The Indian clinical trials industry is estimated to be worth $400 million and trends suggest it will only grow. Considering these factors, the government had ample time and reason to fashion a strong regulatory mechanism to protect its citizens who are the subject patients and ensure that all norms were followed stringently by the CROs and the pharma industry.

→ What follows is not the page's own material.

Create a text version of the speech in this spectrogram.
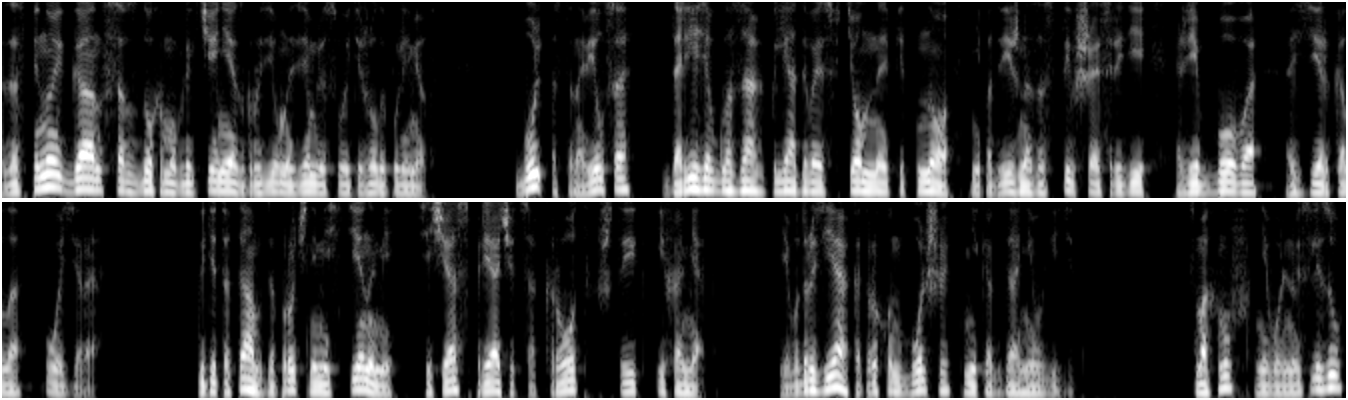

As usual, the government has been found wanting and in its absence the Supreme Court, in response to a PIL filed by the Swasthya Adhikar Manch, has banned all clinical trials for new drugs on humans until a monitoring mechanism is set up. The court cannot be faulted for adopting a tough stance. Its intervention has come in the wake of charges that the medical companies do not adhere to the norms for such trials. Between 2005 and 2012, the government has said that 2,644 people died during clinical trials of 475 new drugs out of which 80 deaths were found to be attributable to the trials. The Swasthya Adhikar Manch has said these figures were merely passed on by the government from the private conductors of the trials and were not accurate.
The controversies over the numbers and how many deaths were due to trials and how many due to the natural progression of the disease in terminally ill patients are inconclusive. While the Central Drugs Standard Control Organisation (CDSCO) has come out with draft compensation rules, health activists have pointed out a number of loopholes which have been well documented.
Besides, the CDSCO has come in for severe criticism from the Parliamentary Standing Committee on Health and Family Welfare in 2011 over its tardy functioning. As if this were not enough, the Ranjit Roy Chaudhury expert committee, appointed to recommend reforms in drugs regulation and clinical trials, has said the myriad remedial steps already suggested have been largely ignored. The CDSCO suffers from severe personnel and infrastructure shortages. Worse, its lack of autonomy combines with these leading to delays in decisions. It also lacks in-house expertise in relation to regulatory issues, the committee has reported. All this goes to show the obvious: piecemeal remedies in an area as crucial as healthcare cannot be the answer.
Over the years, India has emerged as a major centre for clinical trial of new medicines. Pharmas in the West have been finding it difficult to conduct clinical trial of drugs as the laws have become strict there. Besides, they have to pay huge compensation in case those on whom the drugs are tested suffer even mildly. In India, there is little awareness among the public about the norms that govern clinical trials. Since a majority of the poor in India cannot afford medicines, they are considered better guinea pigs than those who have been dependent on drugs. Also, the companies have to spend only a pittance as compensation.
If the government fails to convince the apex court about the steps it has taken to enforce the norms for clinical trials, the danger of it extending the ban on clinical trial cannot be ruled out. Needless to say, that will not be in the interest of medical science and the Indian pharmaceutical industry. During the last few decades, India has emerged as one of the largest producers of drugs, which are cheaper than those produced by their Western counterparts. Clinical trials of new medicines are a must before they can be marketed. If there is a blanket ban, the Indian pharmaceutical industry will lose its ability to develop new drugs.